Could you output each record below exactly as it stands and leave the pictures out?

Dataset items
- - - - -
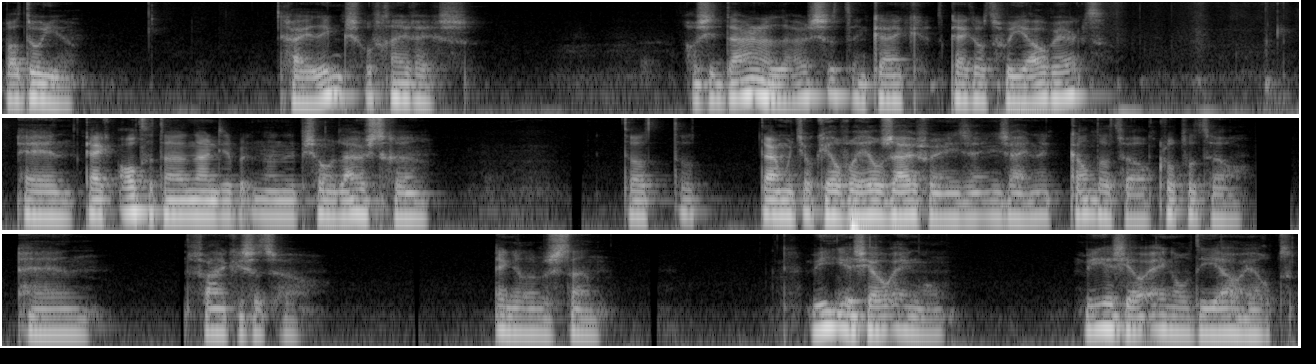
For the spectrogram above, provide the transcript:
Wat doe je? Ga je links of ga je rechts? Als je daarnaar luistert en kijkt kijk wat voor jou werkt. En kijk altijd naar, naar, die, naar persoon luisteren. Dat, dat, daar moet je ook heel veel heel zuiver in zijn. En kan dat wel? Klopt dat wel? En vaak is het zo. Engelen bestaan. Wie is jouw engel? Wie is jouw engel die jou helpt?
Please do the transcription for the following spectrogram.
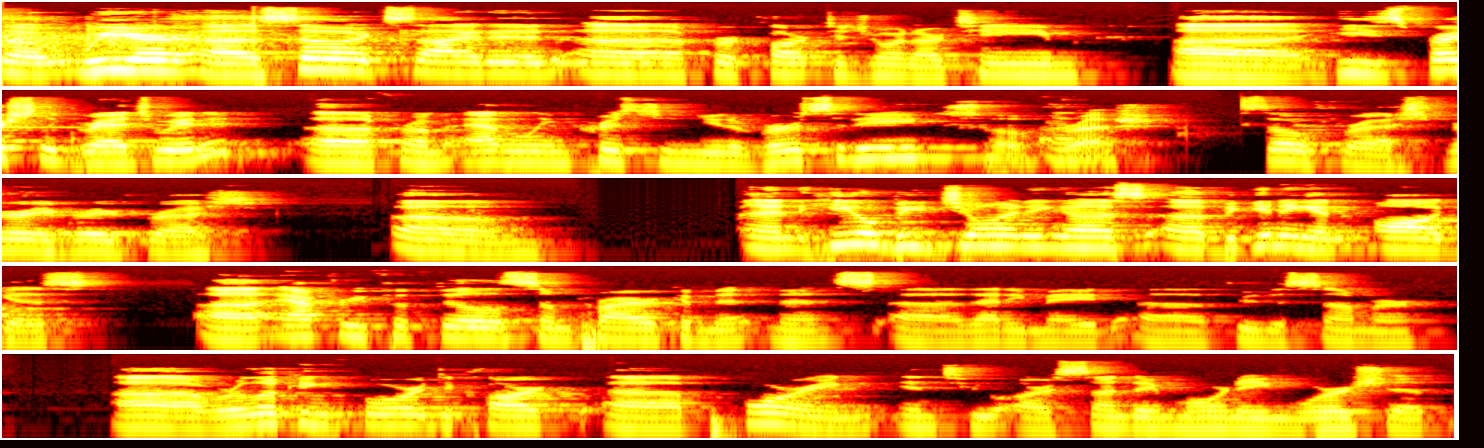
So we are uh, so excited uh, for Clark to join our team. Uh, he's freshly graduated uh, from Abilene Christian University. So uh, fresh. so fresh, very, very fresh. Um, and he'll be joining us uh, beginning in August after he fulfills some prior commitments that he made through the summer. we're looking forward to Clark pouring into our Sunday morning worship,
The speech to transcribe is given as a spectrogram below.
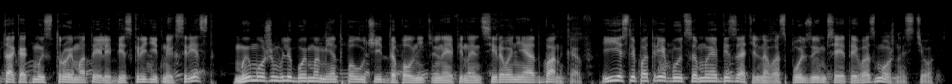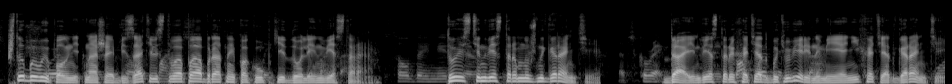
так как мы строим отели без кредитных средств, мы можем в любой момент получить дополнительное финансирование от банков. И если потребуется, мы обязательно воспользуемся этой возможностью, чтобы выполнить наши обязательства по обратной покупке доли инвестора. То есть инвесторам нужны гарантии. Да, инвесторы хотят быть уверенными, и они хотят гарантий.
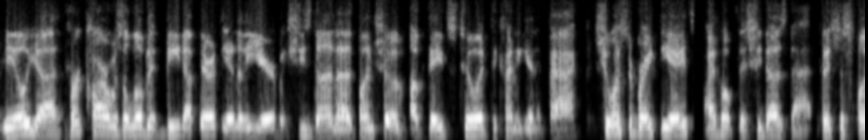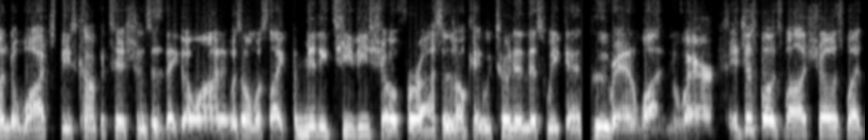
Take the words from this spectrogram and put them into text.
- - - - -
• [Completed exercise]:
For the spectrogram above, provide the transcript:
Wat doe je? Ga je links of ga je rechts? Als je daarnaar luistert en kijkt kijk wat voor jou werkt. En kijk altijd naar, naar, die, naar persoon luisteren. Dat, dat, daar moet je ook heel veel heel zuiver in zijn. En kan dat wel? Klopt dat wel? En vaak is het zo. Engelen bestaan. Wie is jouw engel? Wie is jouw engel die jou helpt?
Please do the transcription for the following spectrogram.
So we are uh, so excited uh, for Clark to join our team. Uh, he's freshly graduated uh, from Abilene Christian University. So uh, fresh. so fresh, very, very fresh. Um, and he'll be joining us uh, beginning in August after he fulfills some prior commitments that he made through the summer. we're looking forward to Clark pouring into our Sunday morning worship,
The speech to transcribe is given as a spectrogram below.
так как мы строим отели без кредитных средств, мы можем в любой момент получить дополнительное финансирование от банков. И если потребуется, мы обязательно воспользуемся этой возможностью, чтобы выполнить наши обязательства по обратной покупке доли инвестора. То есть инвесторам нужны гарантии. Да, инвесторы хотят быть уверенными, и они хотят гарантий.
Take the words from this spectrogram and put them into text.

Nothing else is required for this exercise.